The Neurodegeneration Consortium (NDC), a group of institutions working together to understand and find ways to cure neurodegenerative diseases such as Alzheimer’s, has just received $5 million from the Huffington Foundation.
The NDC was launched with a starting $25 million donation from the Robert A. and Renee E. Belfer Family Foundation to three institutes across the state of Texas: The University of Texas MD Anderson Cancer Center, Baylor College of Medicine and the Massachusetts Institute of Technology.

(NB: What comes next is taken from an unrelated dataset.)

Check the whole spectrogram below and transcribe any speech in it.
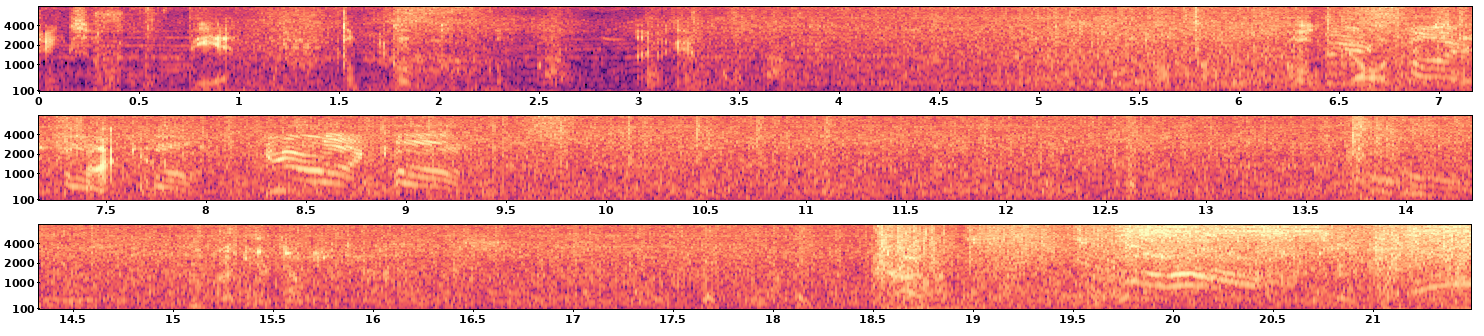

The Huffington Foundation has long enlisted a considerable number of supportive institutions in the Texas Medical Center, including the Huffington Center on Aging at Baylor, and the Jan and Dan Duncan Neurological Research Institute at Texas Children’s Hospital. The Huffington Foundation’s generous support has given the NDC a big start on its distinctive approach to understanding neurodegenerative diseases. The foundation’s funding for the NDC will aid in their advancement of targeted treatment options.
“Our aim is to find new therapies through novel research, and we’re on a fast track to achieve that, thanks to our colleagues at Baylor and MIT and due in large part to supporters such as the Huffington Foundation who understand the importance of philanthropy as the driving force behind this initiative.” – Dr. Ronald DePinho, president of MD Anderson.
The recent studies on neurologically degenerative diseases, cancer and other diseases of age showed a commonality among their molecular themes. It is though a more thorough knowledge of the biology working behind the progression of these diseases that the NDC hopes to discover treatments applicable to several health conditions associated with old age.
Members of the consortium are utilizing breakthrough genomic technology in order to distinguish new targets on a molecular level that could fight neurodegenerative diseases. To be more specific, affiliated researchers are working on the difficult task of “inhibiting and interrogating thousands of genes”, one by one, in order to pinpoint the genes that decrease levels of the proteins that drive the disease.